LONGVIEW, Texas (KLTV) - A Gregg County commissioner arrested in connection to an alleged vote harvesting scheme will stay in office for the time being, according to Gregg County Judge Bill Stoudt.
According to the Gregg County District Attorney’s Office, Gregg County commissioner Shannon Brown, Marlena Jackson, Charlie Burns, and DeWayne Ward were arrested. A press release said to increase the pool of ballots needed to swing the race in Brown’s favor, the group targeted young, able-bodied voters to cast ballots by mail by fraudulently claiming the voters were “disabled,” in most cases without the voters' knowledge or consent. Under Texas election law, mail ballots based on disability are specifically reserved for those who are physically ill and cannot vote in-person as a result.
“One race here, one race there, and before you know it, it can really have a big effect," said State Senator Bryan Hughes.
Sen. Hughes is one of the lawmakers who requested a joint investigation involving the Gregg County District Attorney’s Office, the Gregg County Sheriff’s Office, and the Texas Attorney General, into the 2018 Democratic Primary Election for Pct. 4 commissioner between Kasha Williams and Shannon Brown.
“When the numbers came out there was some raised eyebrows,” Sen. Hughes said. "Because, the in-person voting, both early vote and election day, had one candidate winning it 60/40. But there was an extraordinarily high number of mail ballots, more than all the other precincts combined, many a couple times over, and those ballots all went the other way, enough to throw the election.”
According to the DA, more than 360 mail-in ballots were requested in Pct. 4 claiming voter disability. While Williams led Brown by more than 20 percentage points during in-person voting, 74% of the mail-in ballots were for Shannon Brown.
“The attorney general and sheriff, and district attorney interviewed hundreds of witnesses, and reviewed hundreds of documents, so the grand jury didn’t return these indictments lightly," Sen. Hughes said.
For now, Brown and the others are presumed innocent until proven guilty, meaning Brown is still the Pct. 4 commissioner.
“He’ll continue to serve as a commissioner until he goes to trial and depending on the outcome of the trial or disposition with the district attorney’s office, he’ll continue to serve as a commissioner," said Gregg County Judge Bill Stoudt.
If Brown were to step down, someone else would be appointed to his seat.

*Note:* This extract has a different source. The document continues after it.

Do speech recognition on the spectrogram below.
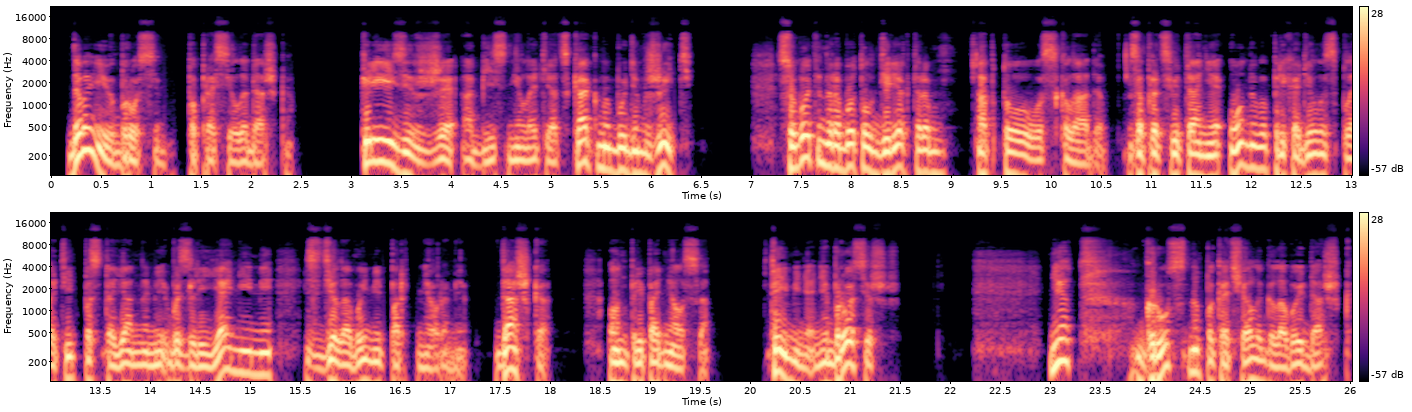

The state filed 134 felony charges against the four defendants, including engaging in organized election fraud, illegal voting, fraudulent use of an application for a mail-in ballot, unlawful possession of a mail-in ballot, tampering with a governmental record, and election fraud. Penalties for these offenses range from six months in state jail to 99 years in prison.